She added that the source of growth could come from new applicants or existing applicants who wanted to extend their cards, whose old cards the bank would automatically replace with a contactless one. 

Read also: Bank Mandiri provides open banking API for e-commerce, fintech

Contactless cards allow consumers to carry out transactions without needing to hand over the card to a shopkeeper as payment will immediately be processed when the card is within close range of a merchant’s electronic data capture (EDC) machine. Lila said such a method was preferred as consumers had adapted to new health protocols.

In a 2020 report titled Digital Consumers of Tomorrow, Here Today commissioned by Facebook, global consultancy firm Bain & Company found that Southeast Asian consumers were embracing contactless payments as preference for e-wallets grew at the expense of cash payments.

The report shows that despite still being the most popular payment method, preference for cash decreased by 6 percentage points with only 34 percent of consumers preferring the payment method in 2020, down from 40 percent in 2019 — the steepest drop among other surveyed payment methods. 

Credit and debit cards, being the second-most-preferred payment method, also saw a slight drop in popularity, with 22.7 percent of consumers saying it was their preferred way to pay in 2020, down by 0.3 percentage points from 23 percent in 2019.

The only payment option to book a growth was e-wallets, which saw their popularity increase by 8 percentage points, with 22 percent of consumers saying they preferred e-wallet payment in 2020 — almost equal to the proportion of those who preferred credit and debit cards. 

Read also: Visa says tokenization key to e-commerce security

“What we are doing is we are really speeding up [the adoption process], as we have learned a lot from other countries.
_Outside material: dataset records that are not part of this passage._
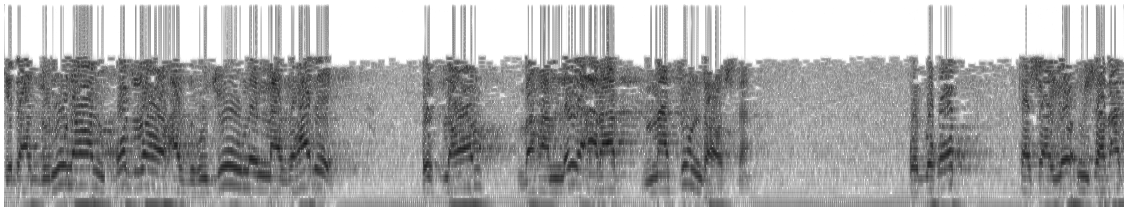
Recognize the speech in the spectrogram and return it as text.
که در درون آن خود را از حجوم مذهب اسلام و حمله عرب مسون داشتند. خود به خود تشیع می شود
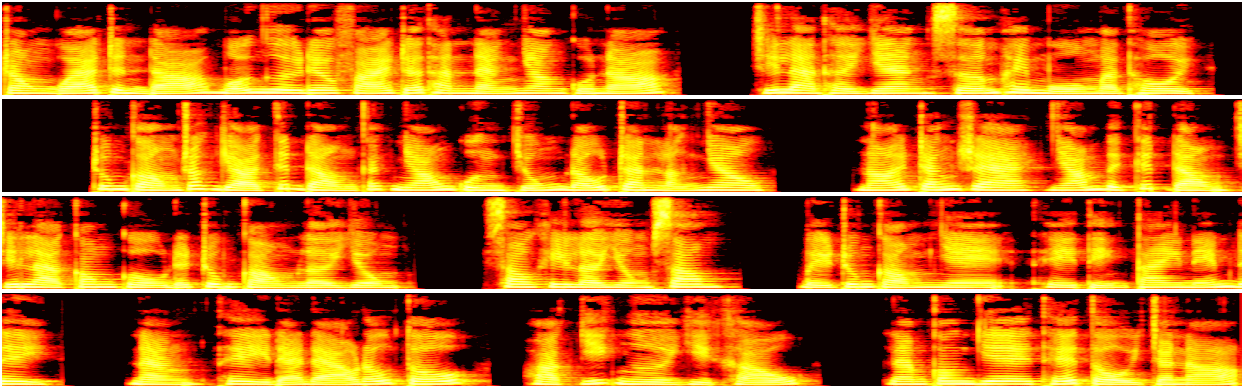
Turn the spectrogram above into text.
Trong quá trình đó, mỗi người đều phải trở thành nạn nhân của nó. Chỉ là thời gian sớm hay muộn mà thôi. Trung Cộng rất giỏi kích động các nhóm quần chúng đấu tranh lẫn nhau. Nói trắng ra, nhóm bị kích động chỉ là công cụ để Trung Cộng lợi dụng. Sau khi lợi dụng xong, bị Trung Cộng nhẹ thì tiện tay ném đi, nặng thì đã đảo đấu tố hoặc giết người diệt khẩu, làm con dê thế tội cho nó.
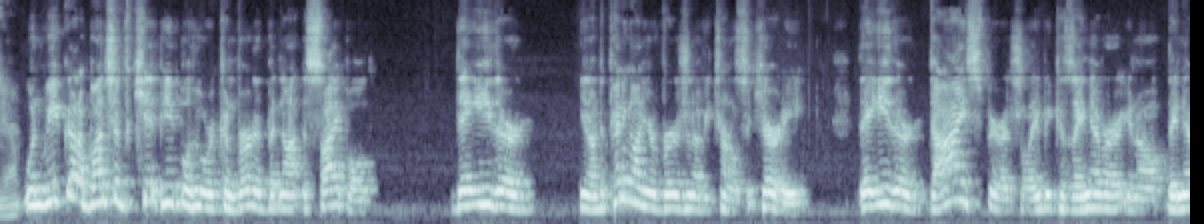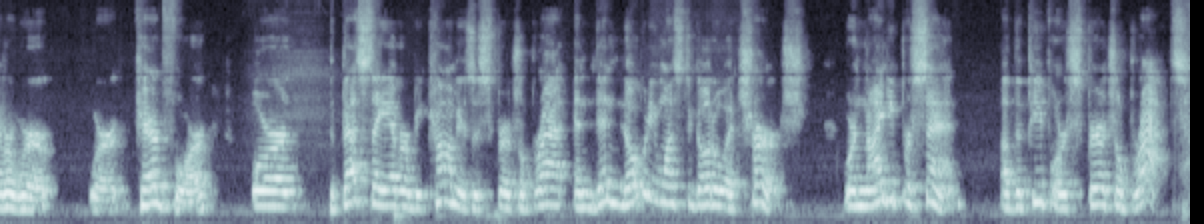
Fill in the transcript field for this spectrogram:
Yeah. When we've got a bunch of kid people who were converted but not discipled, they either, you know, depending on your version of eternal security, they either die spiritually because they never, you know, they never were were cared for, or the best they ever become is a spiritual brat. And then nobody wants to go to a church where 90% of the people are spiritual brats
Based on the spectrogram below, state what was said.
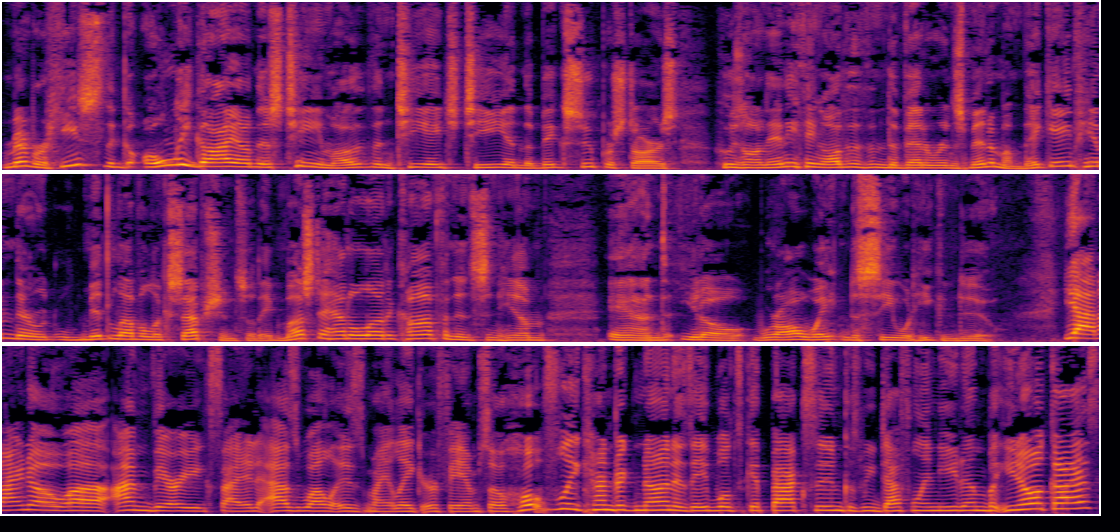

There is a big chance we can catch up,” PT Visa Worldwide Indonesia president director Riko Abdurrahman said during the press conference.

He explained that there were two aspects that needed to grow side-by-side in the process of increasing the use of contactless cards in Indonesia: issuance and acceptance. Old cards need to be replaced with contactless cards, while point-of-sale terminals that accept contactless cards need to be available in all merchants. 

“If both go hand-in-hand, then the penetration of contactless transactions in Indonesia will accelerate exponentially,” Riko added.

In comparison to its regional peers, the current usage of contactless cards in Indonesia is still fairly low.

According to Visa’s 2020 report titled The Fourth Payment Revolution: Moving from Transaction to Action, only 34 percent of Indonesian consumers use contactless cards, significantly lower than the adoption in Singapore at 84 percent. Meanwhile, the current usage of credit and debit cards stood at 71 percent for Indonesia and 89 percent for Singapore. 

Read also: Indonesian banks' results reflect deteriorating assets, but hopes remain: Experts

But Indonesians are optimistic about the future of cashless payments, with 73 percent of Indonesian consumers expecting their use of cashless payments to increase in the next 12 months, the report shows.

“Once they’ve formed a cashless habit, the habit is likely to stick,” Riko said, citing a Kantar study showing that 62 percent of the surveyed Indonesian consumers said they would stick to electronic payment methods instead of going back to cash when the pandemic was over. 

“We see this as a business opportunity to increase transactions especially in merchants where the value of transactions is relatively small but the frequency is high,” Lila of Bank Mandiri said. The Mandiri Visa card allows the tap-and-go payment option for transactions equal to Rp 1 million or less, she mentioned.